### Task description:
Look through the entries that follow and return each line that has the string "Language".

Stored items from a collection:

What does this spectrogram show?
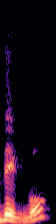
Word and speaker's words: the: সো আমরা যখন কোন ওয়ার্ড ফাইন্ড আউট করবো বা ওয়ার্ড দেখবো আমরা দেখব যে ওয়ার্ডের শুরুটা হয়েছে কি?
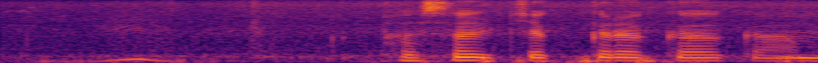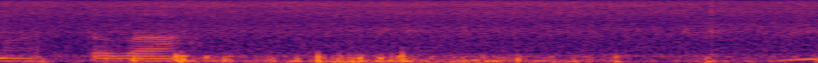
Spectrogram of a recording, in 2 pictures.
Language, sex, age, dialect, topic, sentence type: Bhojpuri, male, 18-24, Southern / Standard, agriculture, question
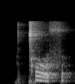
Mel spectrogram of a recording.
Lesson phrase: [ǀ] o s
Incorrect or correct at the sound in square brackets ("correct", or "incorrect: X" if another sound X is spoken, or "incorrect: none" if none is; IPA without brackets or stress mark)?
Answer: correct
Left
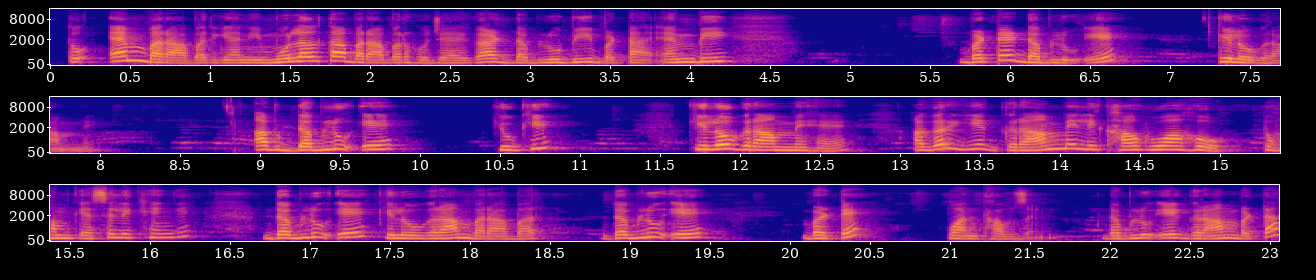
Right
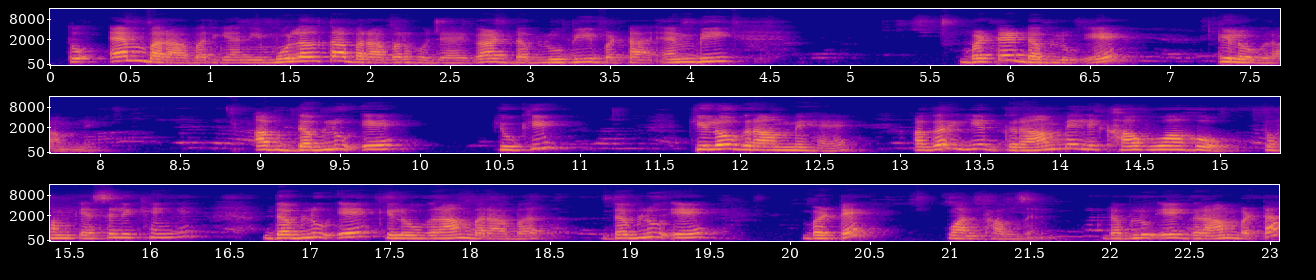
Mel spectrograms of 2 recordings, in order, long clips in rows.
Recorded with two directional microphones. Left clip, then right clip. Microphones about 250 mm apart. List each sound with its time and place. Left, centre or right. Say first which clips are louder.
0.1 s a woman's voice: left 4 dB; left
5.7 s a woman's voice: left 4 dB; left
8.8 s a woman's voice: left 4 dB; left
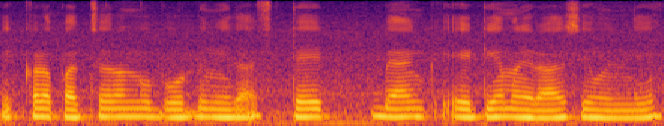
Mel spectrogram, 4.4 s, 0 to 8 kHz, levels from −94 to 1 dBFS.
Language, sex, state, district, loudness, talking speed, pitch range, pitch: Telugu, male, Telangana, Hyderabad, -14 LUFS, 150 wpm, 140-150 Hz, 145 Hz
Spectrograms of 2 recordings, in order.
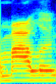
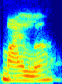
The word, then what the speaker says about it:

### Solution for this exercise:
Language, sex, age, dialect, topic, sentence type: Bhojpuri, male, 18-24, Southern / Standard, agriculture, question
Language, sex, state, district, loudness, talking speed, pitch range, pitch: Telugu, male, Telangana, Hyderabad, -14 LUFS, 150 wpm, 140-150 Hz, 145 Hz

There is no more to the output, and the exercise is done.